With respect to the first factor, the Ninth Circuit said “although the 36 hours that passed between the illegal search and Shetler’s confession at the DEA office is a relatively long time, the temporal proximity factor does not weigh in the government’s favor.
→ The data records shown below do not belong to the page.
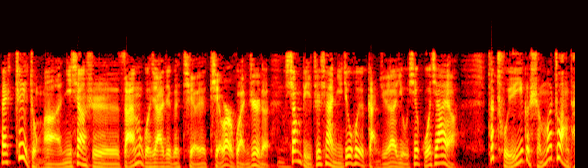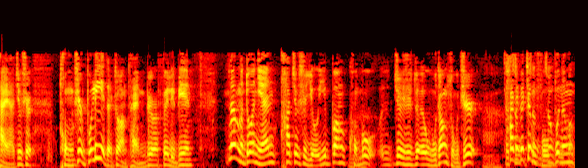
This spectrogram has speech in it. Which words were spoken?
哎，这种啊，你像是咱们国家这个铁铁腕管制的，相比之下，你就会感觉啊，有些国家呀，它处于一个什么状态呀？就是统治不力的状态。你比如说菲律宾，那么多年，他就是有一帮恐怖，呃就是这武装组织，他这个政府政不能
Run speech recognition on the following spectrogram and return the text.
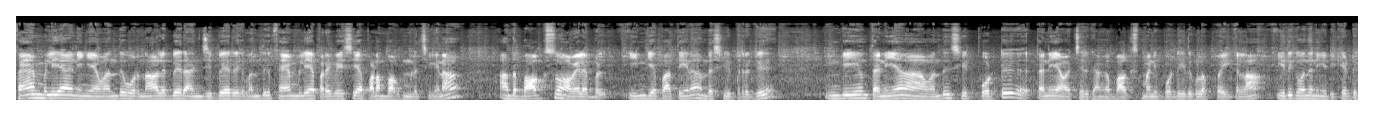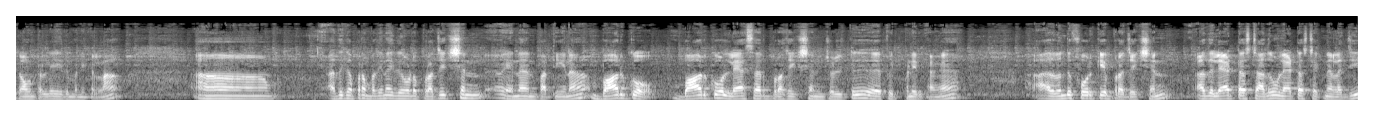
ஃபேமிலியாக நீங்கள் வந்து ஒரு நாலு பேர் அஞ்சு பேர் வந்து ஃபேமிலியாக ப்ரைவேசியாக படம் பார்க்கணும்னு நினச்சிங்கன்னா அந்த பாக்ஸும் அவைலபிள் இங்கே பார்த்தீங்கன்னா அந்த சீட் இருக்குது இங்கேயும் தனியாக வந்து சீட் போட்டு தனியாக வச்சுருக்காங்க. பாக்ஸ் மணி போட்டு இதுக்குள்ளே போய்க்கலாம். இதுக்கு வந்து நீங்கள் டிக்கெட்டு கவுண்டர்லேயே இது பண்ணிக்கலாம். அதுக்கப்புறம் பார்த்திங்கன்னா இதோட ப்ரொஜெக்ஷன் என்னன்னு பார்த்தீங்கன்னா பார்கோ பார்கோ லேசர் ப்ரொஜெக்ஷன் சொல்லிட்டு ஃபிட் பண்ணியிருக்காங்க அது வந்து ஃபோர் கே ப்ரொஜெக்ஷன் அது லேட்டஸ்ட் அதுவும் லேட்டஸ்ட் டெக்னாலஜி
The relevant question for attenuation purposes is whether this passage of time would have in any way dissipated Shetler’s perception that the searches had produced evidence such that his remaining silent would be useless, or decreased the extent to which the government’s confronting Shetler with the illegally seized evidence induced his statements.”


Likewise, the appeals court found that “no intervening circumstances” broke the “casual chain between the searches and the confession.” The court pointed to the fact that during the intervening period, Shetler was in continuous detention during which he did speak with an attorney. “Although Shetler did receive Miranda warnings on at least three occasions after the illegal searches and before his confession in the DEA office,” the Ninth Circuit observed, “such warnings are insufficient to ‘purge the taint of a temporally proximate prior illegal’ act.”


Finally, relative to the third factor, the purpose and flagrancy of the illegal search, the Ninth Circuit said that a “statement is more likely to be tainted if there is evidence that the illegal conduct that produced it involved ‘either purposeful extraction of evidence or flagrant illegality.’” While the Government tried to justify the illegal search of Shetler’s residence as “a protective sweep,” this position was soundly rejected by both the trial court and the appeals court. The appeals court noted that the police never left the residence after their so-called “protective sweep” and, in fact, stayed in a room near the residence’s entryway for along as 25 minutes. “They did so,” the Ninth Circuit said, “before asking for Marohn’s consent to enter and search the residence, and that some officers remained inside the house while others obtained her (tainted) consent, constituted flagrant misconduct.”


Thus, while the reviewing courts must consider a wide range of factors in determining the legality of both a detention confession and an illegal search confession, the significant difference is “probable cause.” If the police have probable cause to arrest, or detain, and give the accused his Miranda warnings, any statements made by the accused are considered knowingly and intelligently made. Not so with an illegal search confession as has been discussed here. If a court finds an illegal search it must consider “additional relevant considerations” to determine if the “fruit” of the illegal search influenced the confession.


Some defense attorneys make the mistake of trying to suppress an illegal search confession with detention confession rules of law. Challenges to illegal search confessions must not only be finely tailored to the facts and circumstances of the search/seizure, they must be based on Fourth Amendment jurisprudence, not Fifth Amendment which controls detention confessions.


By:  Houston Criminal Lawyer John Floyd and Paralegal Billy Sinclair
John Floyd is Board Certified in Criminal Law by the Texas Board of Legal Specialization